Plane passengers are filing lawsuits against Boeing and Alaska Airlines after an incident last month that they say caused emotional distress. On Jan. 5, a Boeing 737 MAX 9 door plug blew out in the middle of an Alaska Airlines flight 16,000 feet above ground, leaving a gaping hole in the plane that led to an emergency landing. While no one was seriously injured, one lawsuit filed by four passengers says they suffered “intense fear, distress, anxiety, trauma, physical pain and other injuries” due to the incident. They are seeking unspecified damages for negligence. As of mid-January, about 20 passengers have sued the manufacturer or airline.
What Went Wrong on Alaska Airlines Flight
Minutes after the Alaska Airlines flight took off from Portland International Airport, passengers heard a loud noise and felt a rush of air. The panel in row 26 was gone — it landed in a Portland high school teacher’s backyard — and the sky was visible where the door plug once stood. Oxygen masks dropped from the ceiling as the plane began depressurizing and the flight crew prepared for an emergency landing.
One teenage boy sitting near the missing panel had his shirt ripped off from the pressure. Some texted their loved ones, thinking the plane would crash. Overall, physical injuries from the incident were minor, but passengers say that the emotional toll was significant.
According to the National Transportation Safety Board, the plane was restricted to flying over land after a pressurization warning light went off on three different flights. It’s unclear whether the warning was linked to the blown door plug. After the incident, the Federal Aviation Administration grounded all of the Boeing 737 MAX 9 planes used by Alaska Airlines and United Airlines. They have since started to return to service. Alaska Airlines said it found “many” loose bolts after inspecting its Boeing planes in-house.
Preliminary findings released by the NTSB show that the door panel that fell off midair had no bolts installed on the door plug.
This isn’t the first time Boeing 737 MAX jets have been scrutinized. Former Boeing employees have spoken publicly against the planes, with one former senior manager saying in an interview that he’d never fly in a MAX airplane because of the pressure employees faced to finish building the jets. A previous version of the Boeing 737 MAX plane was grounded in 2019 after being involved in two crashes that killed 346 people in Indonesia and Ethiopia.
Airplane Door Lawsuits
Two types of complaints are commonly filed after an incident like the Alaska Airlines flight: class action lawsuits and individual product liability lawsuits. In a class action lawsuit, a group of people (known as the class) are represented by one or more plaintiffs and collectively sue an entity for the harm it caused. For example, the Rhode Island treasurer filed a class action lawsuit against The Boeing Company last week, saying in a statement that the “disregard for safety displayed in these series of events involving Boeing aircrafts are deeply concerning.” Another class action lawsuit was filed against Boeing in mid-January after the door plug failure in Washington.

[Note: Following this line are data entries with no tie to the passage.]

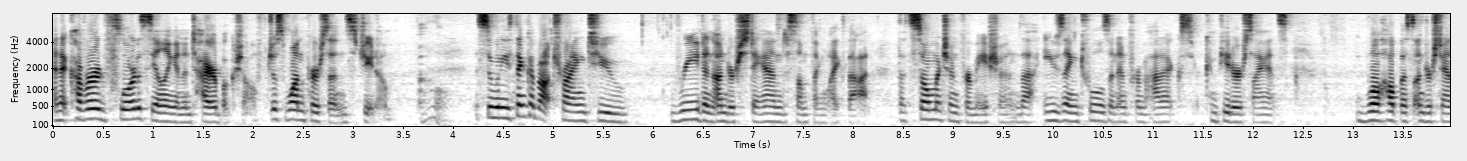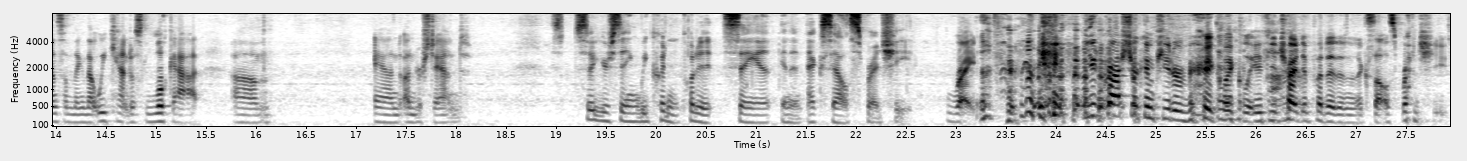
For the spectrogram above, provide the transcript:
And it covered floor to ceiling an entire bookshelf, just one person's genome. Oh, So when you think about trying to read and understand something like that, that's so much information that using tools in informatics or computer science will help us understand something that we can't just look at um, and understand. So you're saying we couldn't put it, say, in an Excel spreadsheet? Right. You'd crash your computer very quickly if you tried to put it in an Excel spreadsheet.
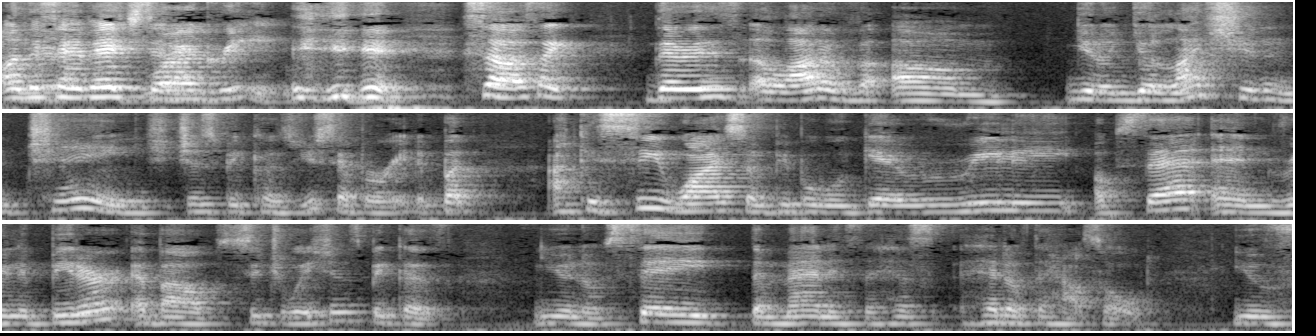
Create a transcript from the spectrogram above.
on the same page We're today. agreed. so it's like there is a lot of, um, you know, your life shouldn't change just because you separated. But I can see why some people will get really upset and really bitter about situations because, you know, say the man is the head of the household. You've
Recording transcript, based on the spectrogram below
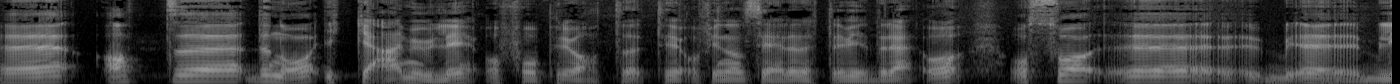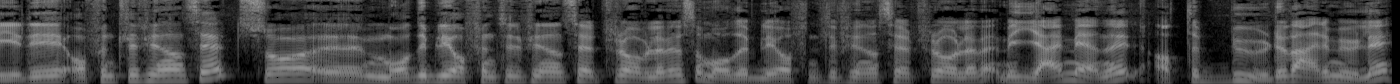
at eh, det nå ikke er mulig å få private til å finansiere dette videre. Og, og så eh, blir de offentlig finansiert, så må de bli offentlig finansiert for å overleve, så må de bli offentlig finansiert for å overleve. Men jeg mener at det burde være mulig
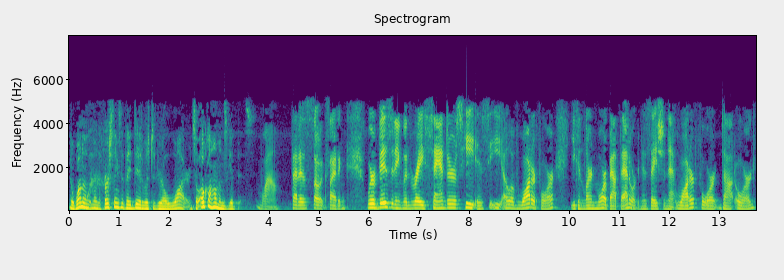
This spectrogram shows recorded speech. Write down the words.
One, of, one of the first things that they did was to drill water, and so Oklahomans get this. Wow. That is so exciting. We're visiting with Ray Sanders. He is CEO of Water4. You can learn more about that organization at water4.org.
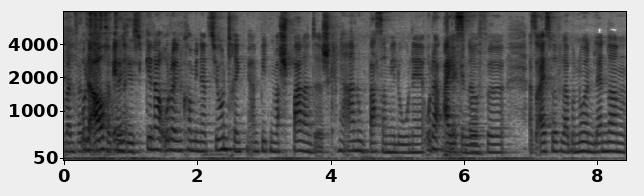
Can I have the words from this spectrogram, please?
man vergisst oder auch tatsächlich. In, genau, oder in Kombination Trinken anbieten, was spannend ist. Keine Ahnung, Wassermelone oder Eiswürfel. Ja, genau. Also Eiswürfel aber nur in Ländern,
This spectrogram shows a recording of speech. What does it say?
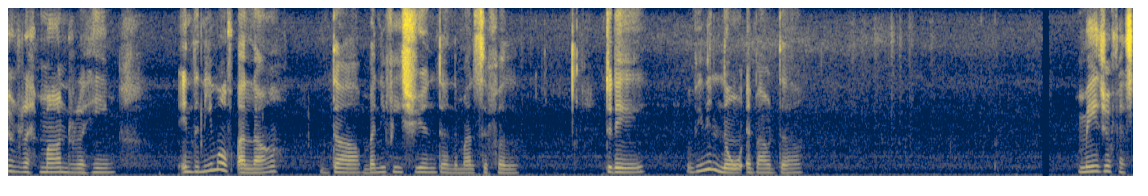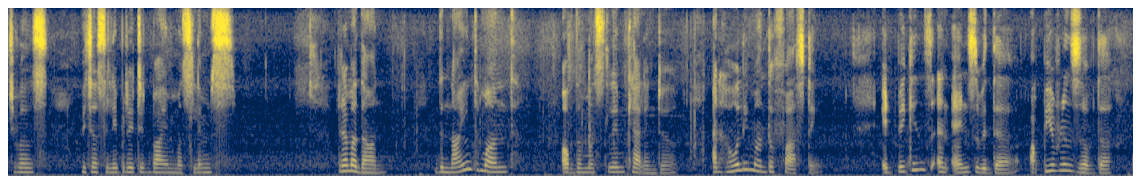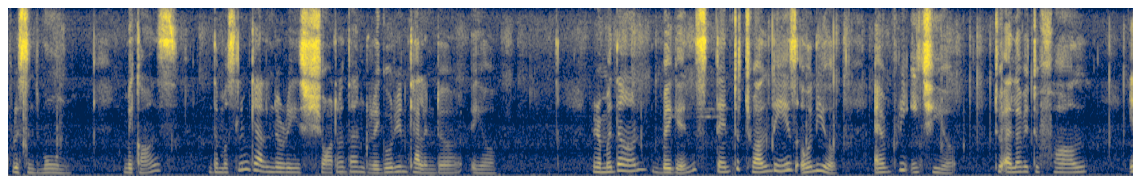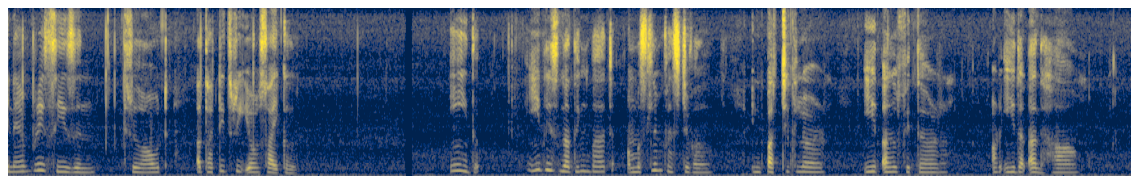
Rahman Rahim. In the name of Allah, the Beneficent and the Merciful. Today, we will know about the major festivals which are celebrated by Muslims. Ramadan, the ninth month of the Muslim calendar and holy month of fasting. It begins and ends with the appearance of the crescent moon because the Muslim calendar is shorter than Gregorian calendar year. Ramadan begins 10 to 12 days earlier every each year to allow it to fall in every season throughout a 33 year cycle. Eid Eid is nothing but a Muslim festival, in particular Eid al Fitr or Eid al Adha,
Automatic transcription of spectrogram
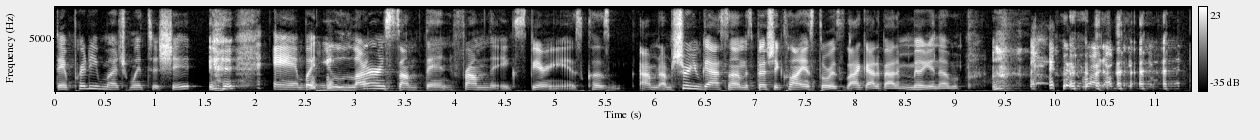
They pretty much went to shit, and but you learned something from the experience. Because I'm, I'm sure you got some, especially client stories. I got about a million of them. right.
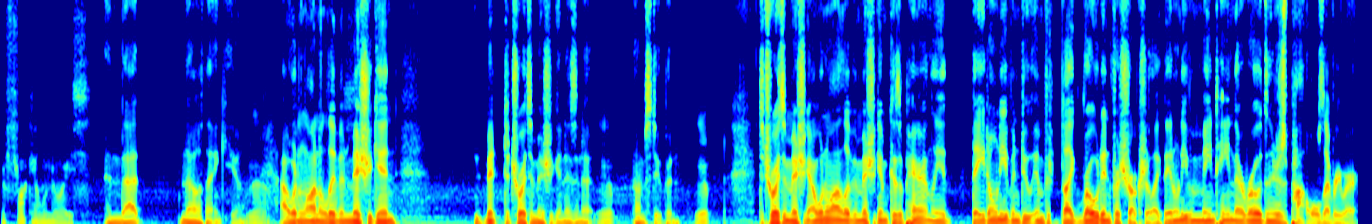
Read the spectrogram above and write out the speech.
You're fucking Illinois. and that. No, thank you. No. I wouldn't want to live in Michigan. Mi- Detroit's in Michigan, isn't it? Yep. I'm stupid. Yep. Detroit's in Michigan. I wouldn't want to live in Michigan because apparently they don't even do infra- like road infrastructure. Like they don't even maintain their roads, and there's just potholes everywhere.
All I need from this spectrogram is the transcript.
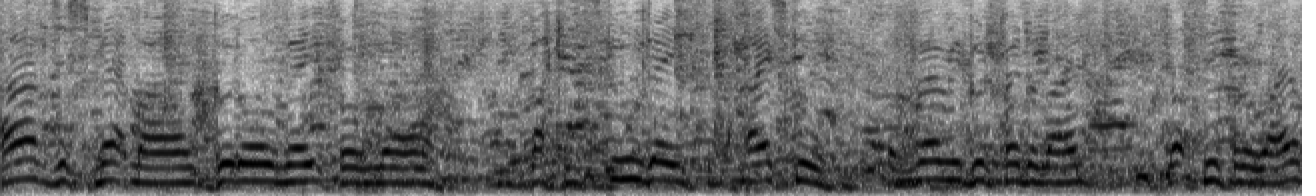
I've just met my good old mate from uh, back in school days, high school, a very good friend of mine, not seen for a while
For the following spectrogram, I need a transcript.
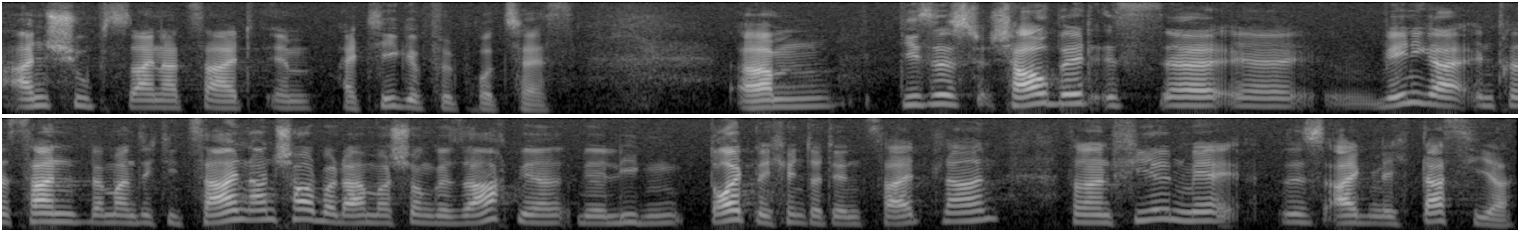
Anschubs seinerzeit im IT-Gipfelprozess. Ähm, dieses Schaubild ist äh, äh, weniger interessant, wenn man sich die Zahlen anschaut, weil da haben wir schon gesagt, wir, wir liegen deutlich hinter dem Zeitplan, sondern vielmehr ist eigentlich das hier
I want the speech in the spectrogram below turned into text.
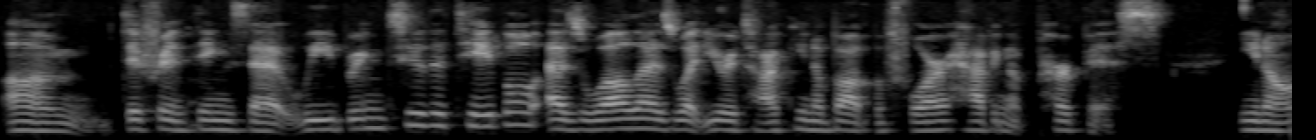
um, different things that we bring to the table, as well as what you were talking about before, having a purpose. You know,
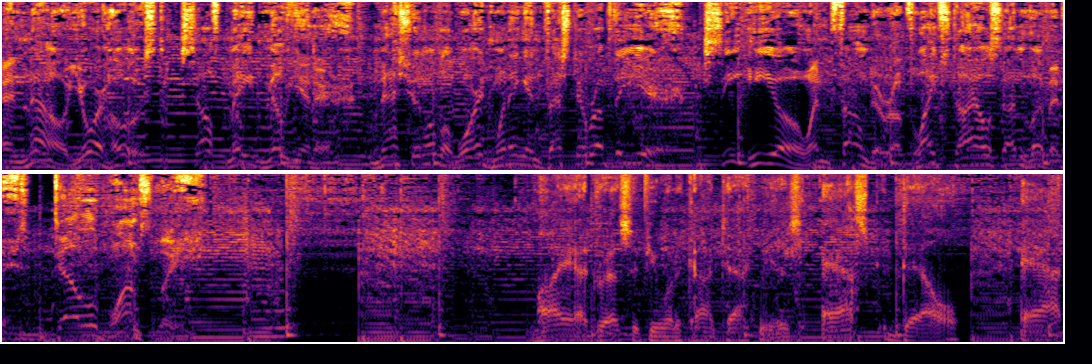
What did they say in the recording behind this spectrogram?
And now, your host, self made millionaire, national award winning investor of the year, CEO and founder of Lifestyles Unlimited, Del Walmsley. My address, if you want to contact me, is askdell at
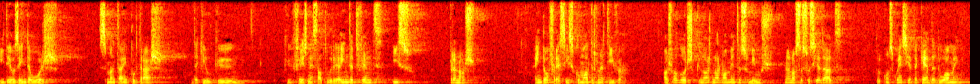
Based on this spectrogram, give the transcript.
E Deus ainda hoje se mantém por trás daquilo que, que fez nessa altura, ainda defende isso para nós. Ainda oferece isso como alternativa aos valores que nós normalmente assumimos na nossa sociedade por consequência da queda do homem,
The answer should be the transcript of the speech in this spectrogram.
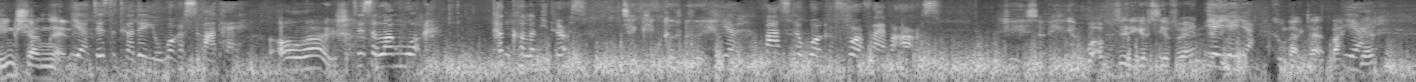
Jinshanling. Yeah, this today you walk Simatai. Oh right. This long walk, 10 kilometers. Take it. Good grief. Yeah, fast walk four or five hours. Jeez. so you go- What happens when you go to the other end? Yeah, yeah, yeah. Come back down, back Yeah. again.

In a class action lawsuit, the settlement is divided among all members, with lead plaintiffs sometimes receiving more than other class members.
In contrast, an individual product liability lawsuit allows a plaintiff’s case to be heard independently. Individual lawsuits are often combined into multidistrict litigation and heard in the same federal court by one judge to streamline proceedings, known as mass tort. But even when a case becomes part of a mass tort, a plaintiff still has the opportunity for their own outcome. Mass tort and class action lawsuits are sometimes used interchangeably, but they aren’t the same. Whether it makes more sense to proceed as part of a class action lawsuit or to file an individual claim depends on the unique nature of your situation and the damages you’ve sustained due to the other party’s negligence.
When you board an airplane, you expect to reach your destination safely. While some in-flight disasters are truly unavoidable, there’s evidence that Boeing and Alaska Airlines may have had reason to know about the potential for a door plug failure. Alaska Airlines Flight 1282 passengers have legal choices to consider. They can sue Boeing and Alaska Airlines for any emotional distress faced during and after the door plug incident. A qualified attorney experienced with similar cases can help airline incident victims discuss their best course of action and the optimal way forward. Whether deciding to file an individual claim or join a class action lawsuit, there are options to recover damages.